Many people worldwide have heard the word, but very few understand why it has created such a frenzy.
In essence, blockchain is a revolutionary technology combining:
- A decentralized database (like an Excel spreadsheet that anyone can read or update)
- Cryptographic verification of transactions (like a bank’s anti-fraud measures)
But what use is it outside of the massive interest in banking, finance, and speculation?
Here are five industries that we think are prepped to be upset by blockchain in the next five years.
With over 17 million shipping containers worldwide, and goods passing through 30 intermediaries on a typical voyage from East Africa to Europe, global shipping is poised to be shaken up dramatically by blockchain tech.
Although it seems like adding blockchain to an existing system is an increase in complexity, global shipping giants like DHL seek to decrease complexity and reduce reliance on third parties by moving certain transactions onto a blockchain.
For instance, shipping giant Maersk and IBM have started working together to do end-to-end shipment tracking.
They are able to check the status of customs documents, view bills of lading, and view the progress of goods in the supply chain. They hope that by deploying this system to their millions of shipping containers, they can reduce delays and fraud, leading to billions of dollars in savings.
In fact, the World Economic Forum estimates that reducing the paperwork-heavy aspects of world trade can increase global GDP by almost 5%!
Opportunities: Wave, developing secure, paperless documents for the shipping industry.
Challenges: One difficulty with adding blockchain tech to logistics is the GIGO problem. In essence, it means that junk data getting verified on the blockchain is still possible due to human error or sabotage. One possible solution is to develop open-source IoT devices that can verify the presence and quality of goods shipped.
Another key industry that will likely be overtaken by blockchain solutions is digital identity.
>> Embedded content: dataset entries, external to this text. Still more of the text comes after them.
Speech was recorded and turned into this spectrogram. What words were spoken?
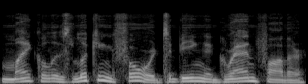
Michael is looking forward to being a grandfather,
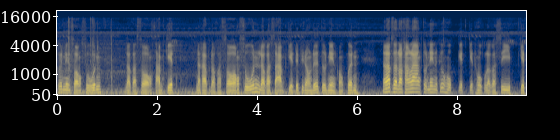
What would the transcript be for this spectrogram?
คือ120แล้วก็237นะครับแล้วก็20แล้วก็37เด้อพี่น้องเด้อตัวเน้นของเพิ่นนะครับสำหรับข้างล่างตัวเน้นคือหกเจ็ดเจ็ดหกแล้วก็สี่เจ็ด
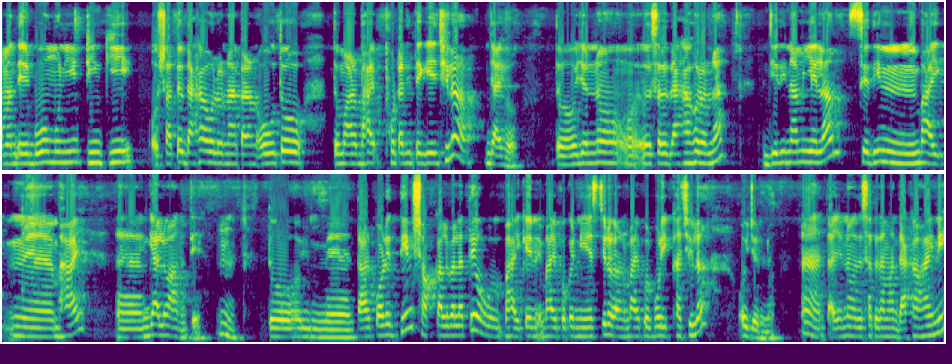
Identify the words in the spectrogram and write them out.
আমাদের বৌমণি টিঙ্কি, ওর সাথেও দেখা হলো না, কারণ ও তো তোমার ভাই ফোঁটা দিতে গিয়েছিল, যাই হোক। তো ওই জন্য ওর সাথে দেখা হলো না। যেদিন আমি এলাম, সেদিন ভাই ভাই গেল আনতে, হুম। তো তারপরের দিন সকালবেলাতে ও ভাইকে, ভাইপোকে নিয়ে এসেছিল, কারণ ভাইপোর পরীক্ষা ছিল ওই জন্য হ্যাঁ। তাই জন্য ওদের সাথে আমার দেখা হয়নি,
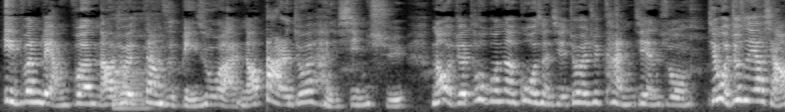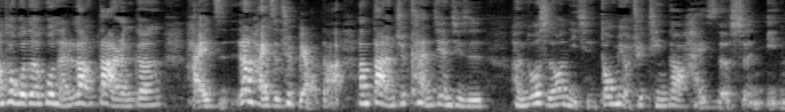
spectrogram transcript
一分两分，然后就会这样子比出来，然后大人就会很心虚。然后我觉得透过那个过程，其实就会去看见说，其实我就是要想要透过这个过程，让大人跟孩子，让孩子去表达，让大人去看见，其实很多时候你其实都没有去听到孩子的声音。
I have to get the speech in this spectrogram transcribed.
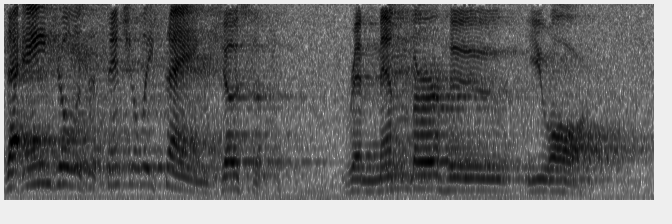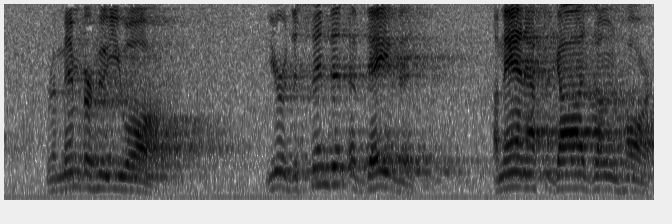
The angel is essentially saying, Joseph, remember who you are. Remember who you are. You're a descendant of David, a man after God's own heart,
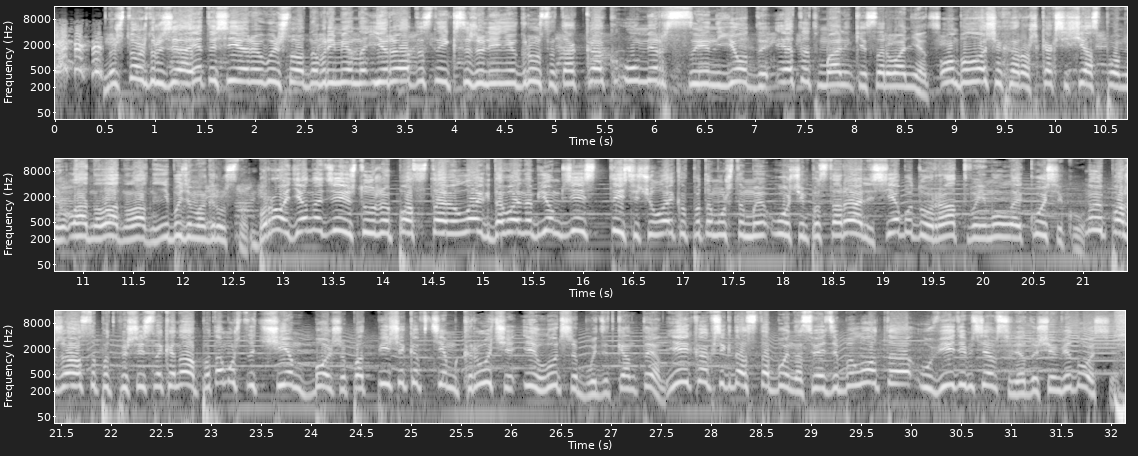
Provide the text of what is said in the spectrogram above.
Ну что ж, друзья, эта серия вышла одновременно и радостно, и, к сожалению, грустно, так как умер сын Йоды, этот маленький сорванец. Он был очень хорош, как сейчас помню. Ладно, ладно, ладно, не будем о грустном. Бро, я надеюсь, ты уже поставил лайк. Давай набьем здесь тысячу лайков, потому что мы очень постарались. Я буду рад твоему лайкосику. Ну и, пожалуйста, подпишись на канал, потому что чем больше подписчиков, тем круче и лучше будет контент. И, как всегда, с тобой на связи был Ота. Увидимся в следующем видосе.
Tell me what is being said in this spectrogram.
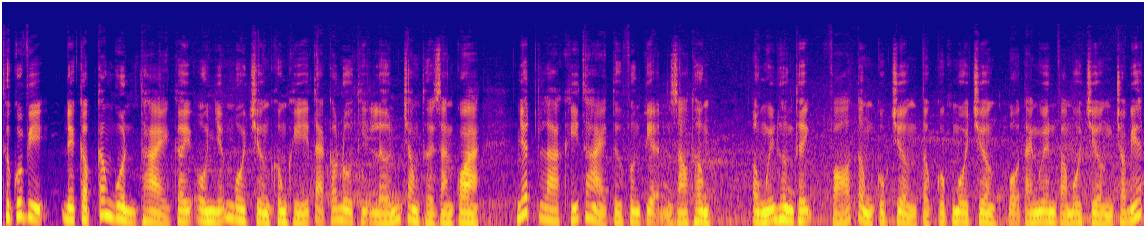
Thưa quý vị, đề cập các nguồn thải gây ô nhiễm môi trường không khí tại các đô thị lớn trong thời gian qua, nhất là khí thải từ phương tiện giao thông. Ông Nguyễn Hưng Thịnh, Phó Tổng cục trưởng Tổng cục Môi trường, Bộ Tài nguyên và Môi trường cho biết,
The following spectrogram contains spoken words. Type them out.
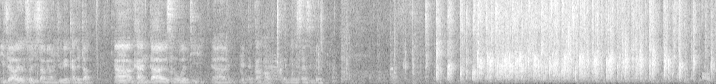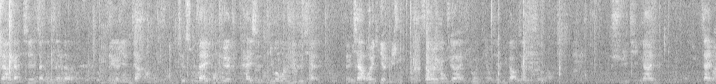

And there’s nowhere that identity is more important than in politics.
Although many elections worldwide have already gone digital, ballot machines are notorious for being hacked, unreliable, and often downright fraudulent.
While blockchain isn’t a guarantee against fraud, the verifiable digital signatures in the underlying cryptography has promise for securing digital identities.
In addition to ensuring that voters are who they say they are, distributed digital voting systems could also help enfranchise people who can’t make it to the polls because of work or childcare’s just vote from your phone!
Challenges: Getting political buy-in for digital identity and/or distributed ledger voting systems is tricky, given the entrenched industry.
Most people will agree that the healthcare system in every country is a mess. But how can blockchain tech help out?
Although it seems like doctors are on your side, anyone who has ever tried to get their medical records transferred from one place of care to another knows how difficult it can be!
Distributed, revocable, secure access to patient records recorded on a blockchain could accelerate competition in healthcare, thus lowering costs and improving patient outcomes.
Opportunities: MedRec, developed by the MIT Media Lab to link patients and medical providers in a privacy-sensitive way.
Challenges: Patient medical records are both private, protected data, and extremely valuable to marketers. An ideal platform would balance these two competing interests.
Although the original Satoshi Dice has lost some steam, gaming is still an industry that is hotly contested in the crypto world.
The primary benefit to players and gaming houses alike is the use of provably fair smart contracts that anyone can verify, unlike other forms of online gambling where you have to take their word for it.
Opportunities: FOMO3D, a modern smart contract that pays a lump sum pot to the last person to put in money before a timer expires.
Challenges: All crypto gambling is essentially also placing a long side bet on the value of the currency. Imagine consistently winning at a slot machine, only to find out that when you cash out your chips, you have less money than you walked in with!
While charities do a lot of good in the world, they’re also one of the oldest and ripest opportunities for fraud. Sadly enough, many times the crying child in the picture is not the one receiving the donation.
But imagine if all donations were traceable, from donor to recipient.
Although we already have third party audit organizations like GiveWell that measure charities based on their auditable finances and outcomes, we still have to trust them to do what they say they will.
Charities are just starting to take advantage of blockchain tech to instill donor trust and help them manage their limited resources.
For example, Akshaya Patra, an Indian NGO serving millions of school lunches to disadvantaged children, used IoT sensors uploading food preparation data to a blockchain to more efficiently serve meals.
Their hope is that this data will not only be easily verifiable, and thus increase their donor’s trust, but will also lead to increased efficiency in their meal preparations. Preliminary results showed that the increased efficiency will allow them to serve millions of additional meals per year.
Challenges: Charities already have limited, scrutinized budgets, and probably donate have the expertise to develop blockchain solutions in-house.
The immense interest in blockchain solutions has driven a lot of experimentation, but so far little change outside of the banking sector. However, these five industries are likely to see massive disruption in the next five years.
One thing’s for sure: competition is fierce to develop next-generation solutions to increase trust, decrease reliance on third-parties, and improve efficiency.
What do you think will be the hottest industry to adopt blockchain technology? Reply in the comments below!